“Live for Todays”. Wish they could relax, but didn’t save much, so their financial anxieties make them easy targets for Costa Rican retirement communities and thrifty insurance plans.

Sick and Tireds”. Basically ready to die, attracted to anything that makes the waiting less painful, particularly if it costs less than $19.95. (All sarcasm aside, this link provides some useful information that puts this 2002 reserach announcement into perspective, providing the percentage of people in each group, average household income, and average net worth.)

(Still, I wish I were making some of this stuff up.)

Sounds like the retirement is a case of the haves and have-nots, both financially and psychologically. I suspect gray areas don’t exist in the marketing world. (And based on the latest batch of Super Bowls ads, not much reasoned thinking, either.)

My 87-year-old mother, whom marketers probably don’t care about anyway, doesn’t fit any of the above categories. I’d call her “comfortably content”, though she’s certainly not wealthy, has never fished a day in her life, and hasn’t owned a dog since she was a girl growing up in Springfield, Massachusetts. And she prefers recliners to rockers.

For that matter, I don’t see any place for me in Age Wave’s view of retirement.

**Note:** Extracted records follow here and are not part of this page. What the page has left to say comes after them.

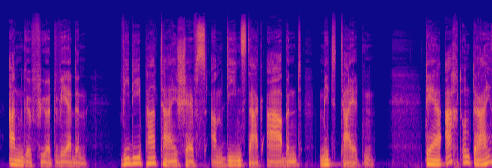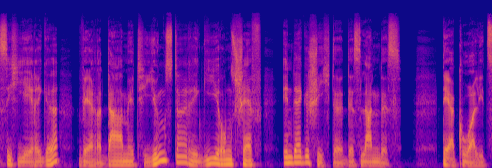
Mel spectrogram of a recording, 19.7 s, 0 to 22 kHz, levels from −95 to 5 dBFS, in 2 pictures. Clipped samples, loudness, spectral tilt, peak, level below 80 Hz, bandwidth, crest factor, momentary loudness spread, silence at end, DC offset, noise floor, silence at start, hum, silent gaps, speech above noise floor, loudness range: under 0.1%; -26 LUFS; -5 dB/octave; -8 dBFS; -46 dBFS; 14.5 kHz; 20 dB; 9 LU; 0 s; under 0.1%; -73 dBFS; 0.2 s; none; none; 48 dB; 4 LU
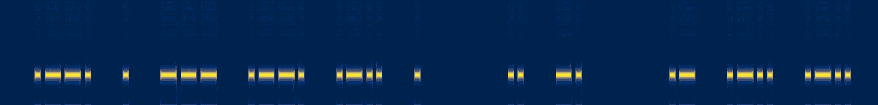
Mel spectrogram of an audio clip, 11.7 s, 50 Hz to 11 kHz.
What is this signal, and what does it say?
Morse code, heard as a keyed tone, about 18 wpm, spaced as for 12 wpm, 1000 Hz. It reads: PEOPLE IN ALL
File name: qotdfiles / 12wpm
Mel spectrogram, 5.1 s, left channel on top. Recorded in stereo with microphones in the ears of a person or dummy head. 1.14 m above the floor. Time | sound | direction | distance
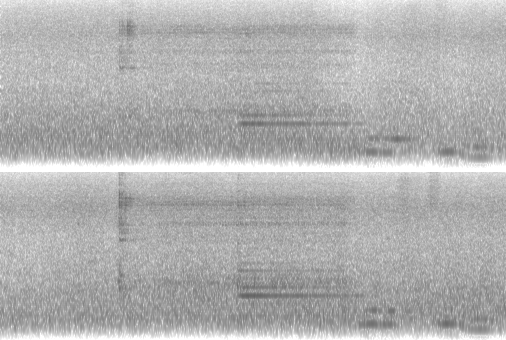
0.8 | ticking | 55° right (ahead or behind) | 8.5 m
3.6 | a woman speaking | 50° right (ahead or behind) | 7.5 m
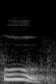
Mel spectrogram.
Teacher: represented by this U okay the symbol U ooh the um the tongue is also high but is towards the back the back part of the tongue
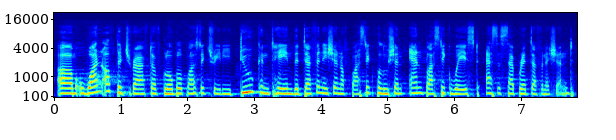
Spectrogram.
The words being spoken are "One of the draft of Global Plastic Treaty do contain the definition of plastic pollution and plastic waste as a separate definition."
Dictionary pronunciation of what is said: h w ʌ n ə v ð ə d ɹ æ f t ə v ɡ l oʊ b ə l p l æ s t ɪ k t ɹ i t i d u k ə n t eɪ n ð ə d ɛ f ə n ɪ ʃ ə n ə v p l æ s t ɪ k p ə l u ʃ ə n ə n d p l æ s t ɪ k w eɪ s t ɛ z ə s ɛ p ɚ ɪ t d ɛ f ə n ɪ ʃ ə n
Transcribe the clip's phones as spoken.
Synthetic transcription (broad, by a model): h w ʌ n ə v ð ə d ɹ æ f t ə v ɡ l oʊ b ə l p l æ s t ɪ k t ɹ i t i d u k ə n t eɪ n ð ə d ɛ f ə n ɪ ʃ ə n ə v p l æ s t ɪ k p ə l u ʃ ə n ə n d p l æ s t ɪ k w eɪ s t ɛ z ə s ɛ p ɚ ɪ t d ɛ f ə n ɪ ʃ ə n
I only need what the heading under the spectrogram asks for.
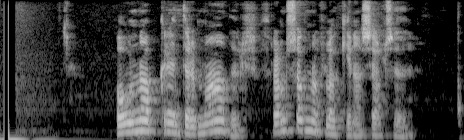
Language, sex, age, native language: Icelandic, female, 50-59, Icelandic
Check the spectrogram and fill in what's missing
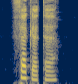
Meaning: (adjective) 1. black (absorbing all light and reflecting practically none) 2. black (pertaining to a dark-skinned ethnic group) 3. black (having a very dark color, especially brown, blue, gray or red)
- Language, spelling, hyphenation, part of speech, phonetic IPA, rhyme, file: Hungarian, fekete, fe‧ke‧te, adjective / noun, [ˈfɛkɛtɛ], -tɛ, Hu-fekete.ogg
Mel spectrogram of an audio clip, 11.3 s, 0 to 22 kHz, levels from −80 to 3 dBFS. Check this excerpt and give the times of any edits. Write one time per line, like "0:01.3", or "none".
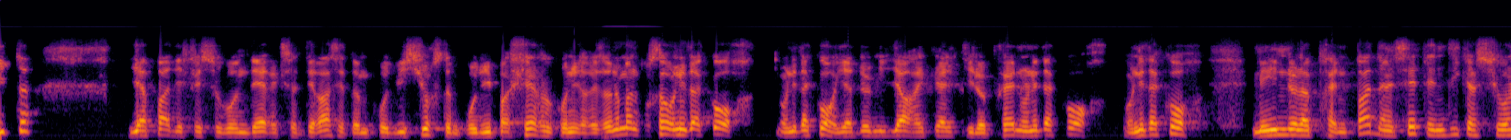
0:07.2
0:08.4

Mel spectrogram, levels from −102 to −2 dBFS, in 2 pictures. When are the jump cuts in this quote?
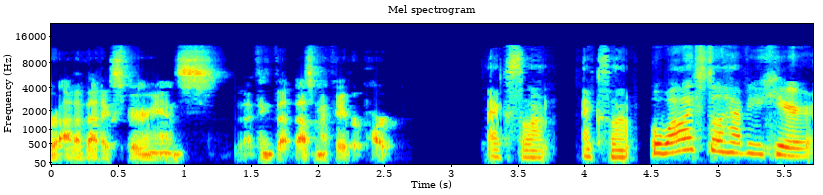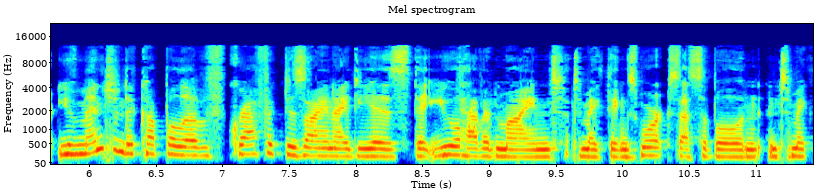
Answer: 0:04.4
0:08.8

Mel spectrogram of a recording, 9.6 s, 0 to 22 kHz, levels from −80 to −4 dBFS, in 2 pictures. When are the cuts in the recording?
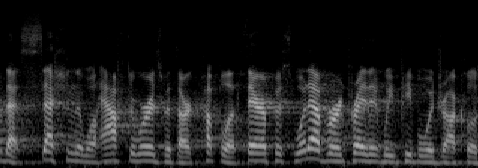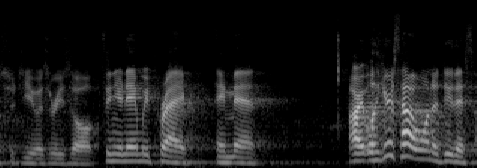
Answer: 0:01.0
0:03.4
0:05.8

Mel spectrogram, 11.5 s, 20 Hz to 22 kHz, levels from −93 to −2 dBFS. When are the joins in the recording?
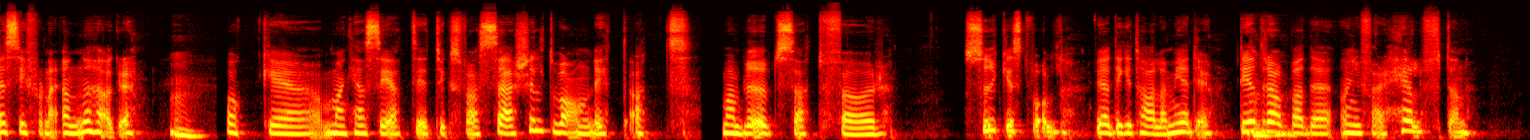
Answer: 0:05.2

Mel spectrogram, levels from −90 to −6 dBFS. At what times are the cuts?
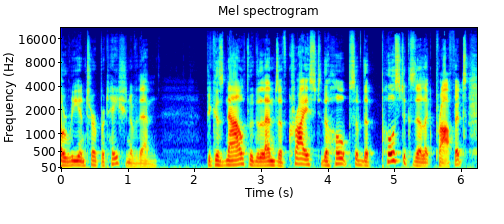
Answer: none

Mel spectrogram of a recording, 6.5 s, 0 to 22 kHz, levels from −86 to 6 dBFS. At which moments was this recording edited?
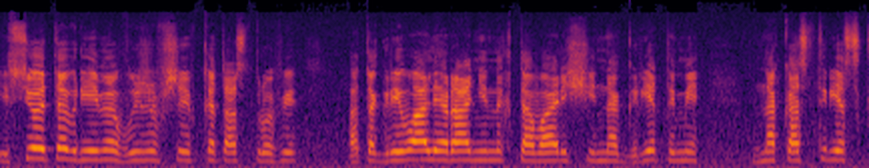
none

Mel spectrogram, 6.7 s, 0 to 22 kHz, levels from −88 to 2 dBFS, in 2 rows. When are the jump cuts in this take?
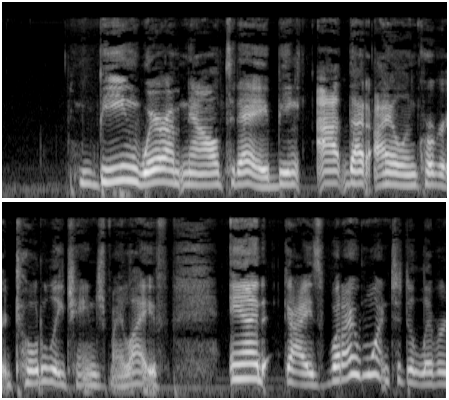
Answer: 0:01.3
0:05.4

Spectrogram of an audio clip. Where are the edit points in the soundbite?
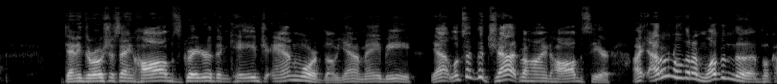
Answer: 0:04.2
0:05.2

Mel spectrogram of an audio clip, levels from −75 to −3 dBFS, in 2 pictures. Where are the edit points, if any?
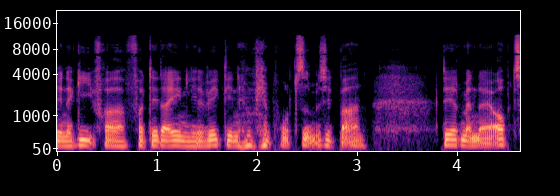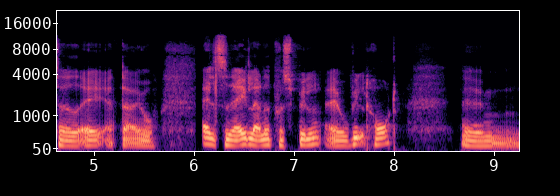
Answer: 0:01.4
0:06.0

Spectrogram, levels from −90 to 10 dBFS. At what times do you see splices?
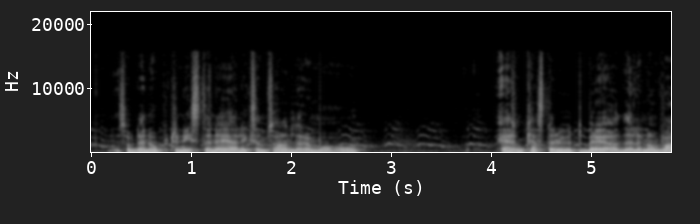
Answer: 0:04.2

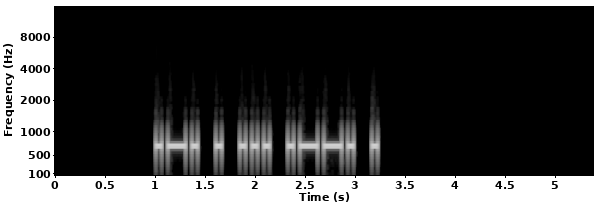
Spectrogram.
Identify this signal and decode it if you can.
Morse code, heard as a keyed tone, about 21 wpm, 700 Hz. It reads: RESPE
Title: Build A Word - 5 Letters At A Time - 12-Letter Words - 20wpm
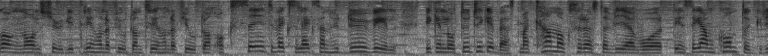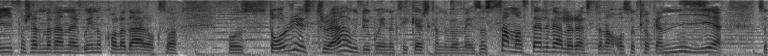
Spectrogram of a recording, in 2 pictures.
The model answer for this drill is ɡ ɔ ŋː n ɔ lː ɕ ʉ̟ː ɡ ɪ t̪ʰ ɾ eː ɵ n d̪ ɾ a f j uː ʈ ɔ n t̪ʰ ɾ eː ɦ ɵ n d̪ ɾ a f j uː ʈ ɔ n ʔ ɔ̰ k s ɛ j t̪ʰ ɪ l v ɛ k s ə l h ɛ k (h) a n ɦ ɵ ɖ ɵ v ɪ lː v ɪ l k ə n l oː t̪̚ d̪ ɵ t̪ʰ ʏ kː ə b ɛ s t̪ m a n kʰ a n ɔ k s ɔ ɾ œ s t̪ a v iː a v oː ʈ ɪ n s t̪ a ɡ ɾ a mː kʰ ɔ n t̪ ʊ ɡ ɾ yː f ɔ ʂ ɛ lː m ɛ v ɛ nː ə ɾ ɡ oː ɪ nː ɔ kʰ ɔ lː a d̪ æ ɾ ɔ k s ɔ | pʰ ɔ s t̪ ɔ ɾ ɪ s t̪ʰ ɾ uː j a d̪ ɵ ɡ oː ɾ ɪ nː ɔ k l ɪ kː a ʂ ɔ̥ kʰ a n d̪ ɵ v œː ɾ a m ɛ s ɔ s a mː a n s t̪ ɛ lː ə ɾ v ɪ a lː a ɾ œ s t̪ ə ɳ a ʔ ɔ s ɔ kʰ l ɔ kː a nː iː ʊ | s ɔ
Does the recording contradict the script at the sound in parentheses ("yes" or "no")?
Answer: yes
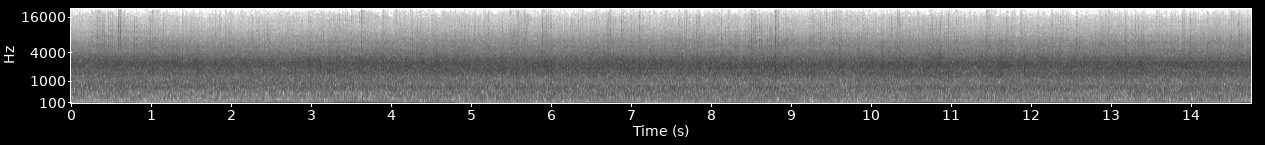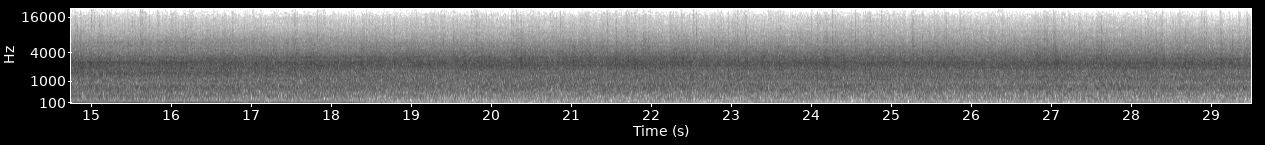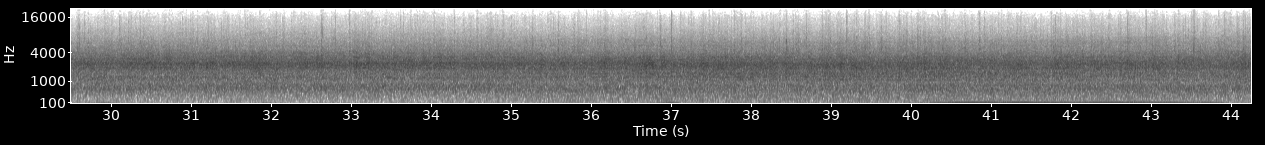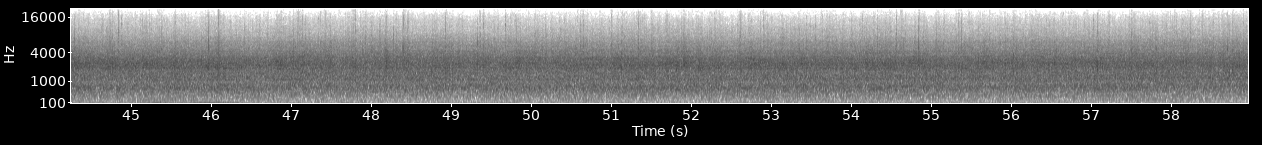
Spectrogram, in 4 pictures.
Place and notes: Valparaíso, Chile - Hapag-Lloyd ship, Valparaíso coast
1 December, 12:35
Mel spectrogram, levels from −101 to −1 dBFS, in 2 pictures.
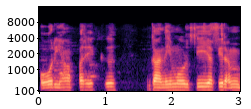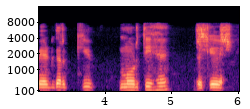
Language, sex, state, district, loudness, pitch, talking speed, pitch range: Hindi, male, Uttar Pradesh, Jyotiba Phule Nagar, -18 LUFS, 135 Hz, 150 wpm, 130-145 Hz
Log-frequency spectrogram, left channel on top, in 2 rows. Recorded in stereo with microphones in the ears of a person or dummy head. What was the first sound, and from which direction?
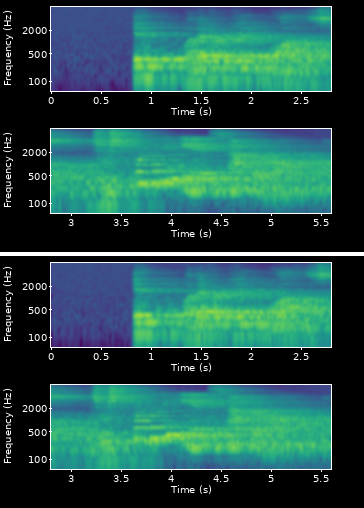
A man speaking, 25° right (ahead or behind).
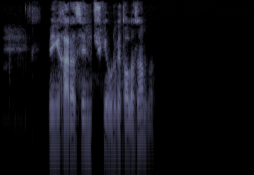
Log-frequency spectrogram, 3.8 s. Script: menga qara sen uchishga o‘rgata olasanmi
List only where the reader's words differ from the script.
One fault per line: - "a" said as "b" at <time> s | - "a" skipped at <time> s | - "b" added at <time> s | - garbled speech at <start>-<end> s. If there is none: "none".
none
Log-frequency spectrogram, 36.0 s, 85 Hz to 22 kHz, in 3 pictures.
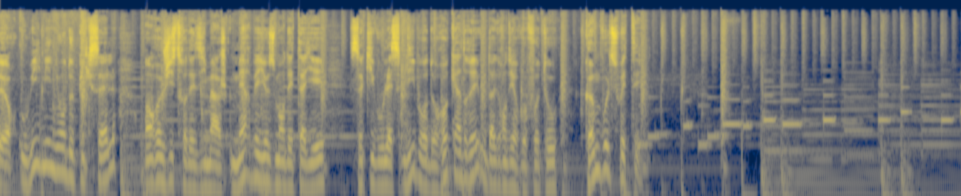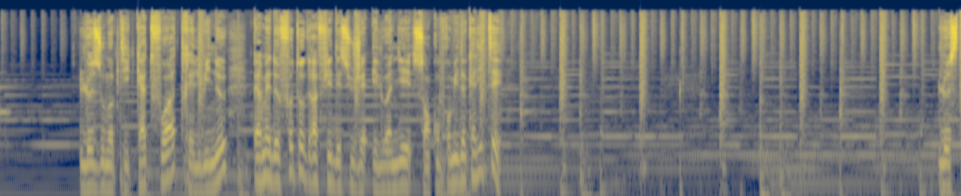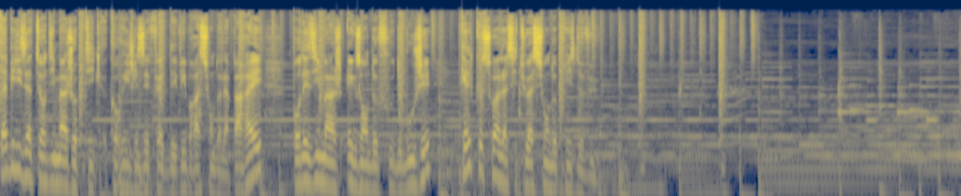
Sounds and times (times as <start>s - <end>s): Speech: 0.0s - 8.1s, 13.0s - 18.3s, 23.8s - 31.6s
Music: 0.0s - 36.0s.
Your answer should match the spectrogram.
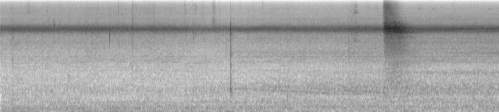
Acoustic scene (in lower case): subway train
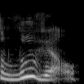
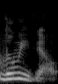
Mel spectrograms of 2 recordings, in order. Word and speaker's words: Louisville: And also, it's pronounced Louisville, not Louisville. It's Louisville. Yeah, it's Louisville. Louisville. If you're not from it, it takes a while.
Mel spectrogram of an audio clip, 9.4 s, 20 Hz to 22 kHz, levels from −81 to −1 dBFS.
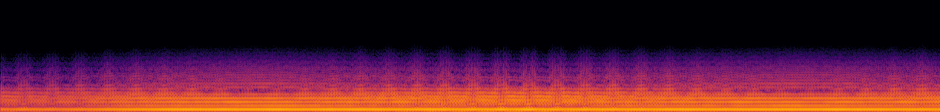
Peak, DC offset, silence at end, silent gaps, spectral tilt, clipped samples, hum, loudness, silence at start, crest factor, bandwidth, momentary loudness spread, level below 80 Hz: -10 dBFS; under 0.1%; 0 s; none; -13 dB/octave; under 0.1%; none; -20 LUFS; 0 s; 8 dB; 3 kHz; 4 LU; -36 dBFS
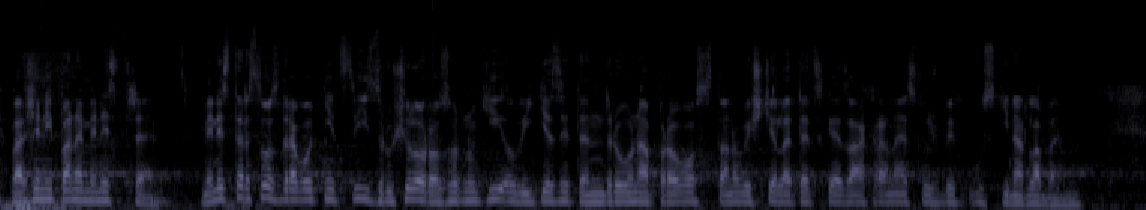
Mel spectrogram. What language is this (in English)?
Czech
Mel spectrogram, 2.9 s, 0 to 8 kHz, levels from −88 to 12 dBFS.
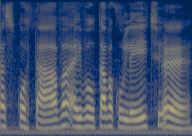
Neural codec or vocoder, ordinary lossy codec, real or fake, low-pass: none; none; real; none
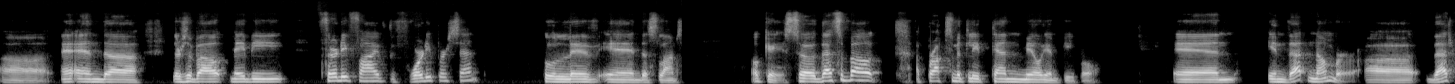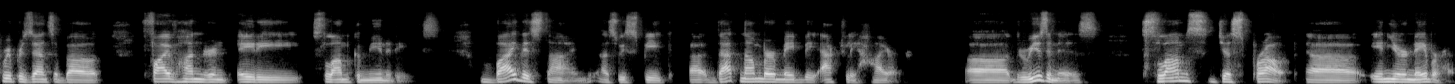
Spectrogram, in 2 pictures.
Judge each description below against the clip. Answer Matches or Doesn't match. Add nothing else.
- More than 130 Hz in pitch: Doesn't match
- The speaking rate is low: Matches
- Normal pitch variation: Matches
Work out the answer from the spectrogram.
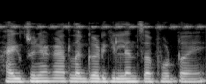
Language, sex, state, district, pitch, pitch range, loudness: Marathi, male, Maharashtra, Aurangabad, 135 Hz, 130-140 Hz, -13 LUFS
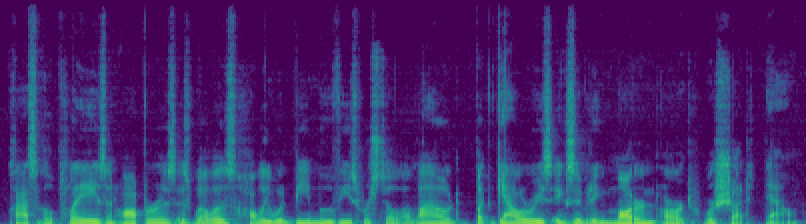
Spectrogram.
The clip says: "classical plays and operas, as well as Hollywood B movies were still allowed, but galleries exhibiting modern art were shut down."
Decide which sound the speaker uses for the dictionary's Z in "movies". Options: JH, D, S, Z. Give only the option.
Z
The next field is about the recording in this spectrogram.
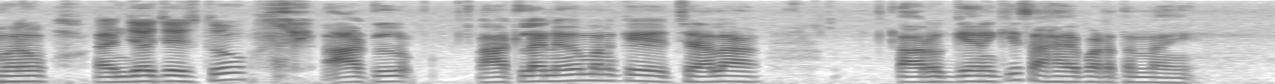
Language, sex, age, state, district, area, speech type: Telugu, male, 30-45, Andhra Pradesh, West Godavari, rural, spontaneous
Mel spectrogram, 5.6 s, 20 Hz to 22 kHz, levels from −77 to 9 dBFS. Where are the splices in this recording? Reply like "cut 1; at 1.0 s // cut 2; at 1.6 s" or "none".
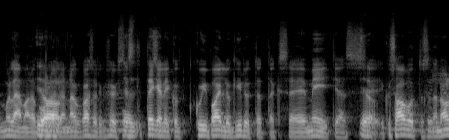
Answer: none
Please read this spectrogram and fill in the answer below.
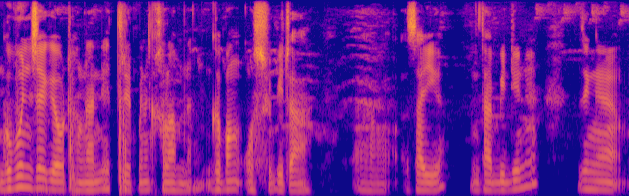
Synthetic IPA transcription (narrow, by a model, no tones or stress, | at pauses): ɡubunzajɡɯɔwtʰaŋnanitɾet̚menkʰalamnɯɡɯbaŋɔsubita | zajɯ | dabidinɯzeŋa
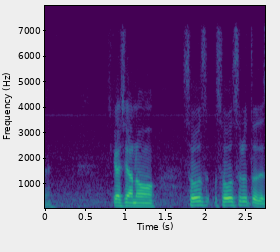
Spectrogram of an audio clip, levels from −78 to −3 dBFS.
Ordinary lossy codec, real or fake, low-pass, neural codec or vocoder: none; real; 7.2 kHz; none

And that’s just fine with me, especially if it means fewer calls from telemarketers. (But I’m not keeping my fingers crossed on that one.)